Respondent has contended that this appeal must be dismissed because the notice of appeal was not filed within ten days after October 25, 1960, the date of the order in question. The notice of appeal, although dated November 2, 1960, was not filed until November 9, 1960—some five days after the expiration of the time allowed by Rule 31, Rules on Appeal. For the purposes of this appeal, however, we have assumed the truth of the following uncontroverted statements made by appellant in an affidavit filed with his reply brief:

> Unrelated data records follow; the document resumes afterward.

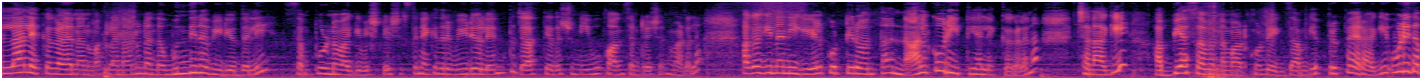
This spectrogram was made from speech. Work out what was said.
ಎಲ್ಲ ಲೆಕ್ಕಗಳ ನನ್ನ ಮಕ್ಕಳ ನಾನು ನನ್ನ ಮುಂದಿನ ವಿಡಿಯೋದಲ್ಲಿ ಸಂಪೂರ್ಣವಾಗಿ ವಿಶ್ಲೇಷಿಸ್ತೀನಿ. ಯಾಕೆಂದರೆ ವಿಡಿಯೋ ಲೆಂತ್ ಜಾಸ್ತಿ ಆದಷ್ಟು ನೀವು ಕಾನ್ಸಂಟ್ರೇಷನ್ ಮಾಡಲ್ಲ. ಹಾಗಾಗಿ ನಾನು ಈಗ ಹೇಳ್ಕೊಟ್ಟಿರುವಂಥ ನಾಲ್ಕು ರೀತಿಯ ಲೆಕ್ಕಗಳನ್ನು ಚೆನ್ನಾಗಿ ಅಭ್ಯಾಸವನ್ನು ಮಾಡಿಕೊಂಡು ಎಕ್ಸಾಮ್ಗೆ ಪ್ರಿಪೇರ್ ಆಗಿ ಉಳಿದ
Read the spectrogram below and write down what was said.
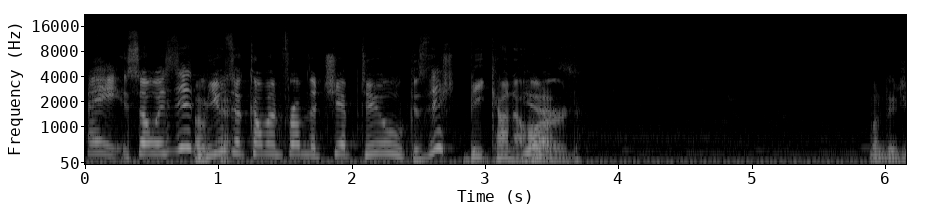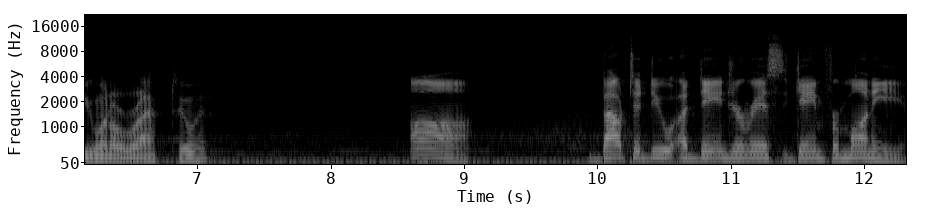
Hey, so is it Okay. music coming from the chip too? Because this be kind of Yes. hard. Well, did you want to rap to it? Uh. About to do a dangerous game for money.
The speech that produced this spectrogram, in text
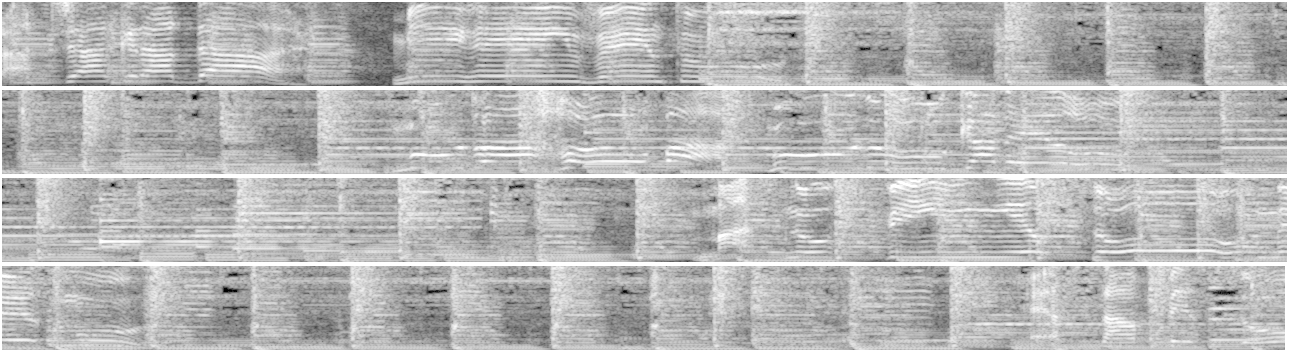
Pra te agradar, me reinvento. Mudo a roupa, mudo o cabelo. Mas no fim eu sou o mesmo. Essa pessoa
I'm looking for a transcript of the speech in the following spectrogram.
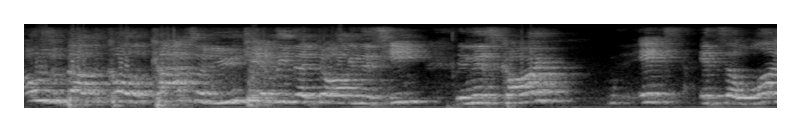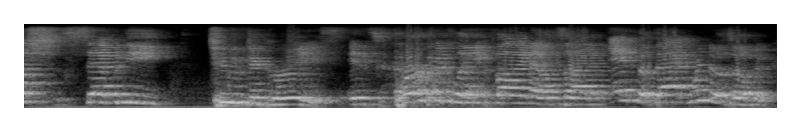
I was about to call the cops on you. You can't leave that dog in this heat in this car." It's it's a lush 72 degrees. It's perfectly fine outside, and the back window's open.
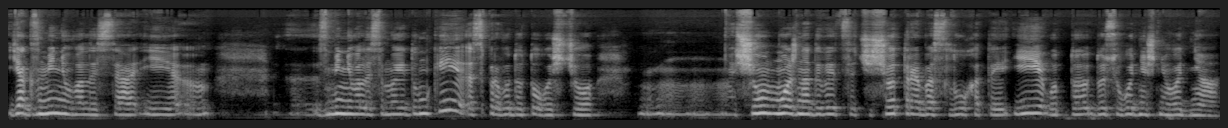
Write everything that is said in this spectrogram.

‘That I am the appellant in the above entitled matter. That on November 2, 1960, I signed and delivered to the authorities at the California Medical Facility, Vacaville, California, my Notice of Appeal in the above matter. That on November 2, 1960, I was and still am an inmate at said Medical Facility. That said Notice of Appeal was delivered by declarant to said authorities with instructions to mail it immediately. That your declarant is informed and believes and therefore states that had said Notice of Appeal been promptly posted, it would have arrived in the Superior Court in Los Angeles before the expiration of ten (10) days from October 25, 1960, the date of the Order from which the present appeal has been taken.’
On this factual basis, applying the principles of constructive filing as enunciated in People v. Slobodion, 30 Cal.2d 362, 365–368, 181 P.2d 868 and People v. Stinchcomb, 92 Cal.App.2d 741, 742–743, 208 P.2d 396, the jurisdictional requirement of Rule 31 is satisfied. Accordingly, we have considered the appeal on its merits.
The order is affirmed.
1. Section 1368 of the Penal Code reads: ‘If at any time during the pendency of an action and prior to judgment a doubt arises as to the sanity of the defendant, the court must order the question as to his sanity to be determined by a trial by the court without a jury, or with a jury, if a trial by jury is demanded; and, from the time of such order, all proceedings in the criminal prosecution shall be suspended until the question of the sanity of the defendant has been determined, and the trial jury in the criminal prosecution may be discharged, or retained, according to the discretion of the court until the determination of the issue of insanity.’
FOX, P. J., and ASHBURN, J., concur.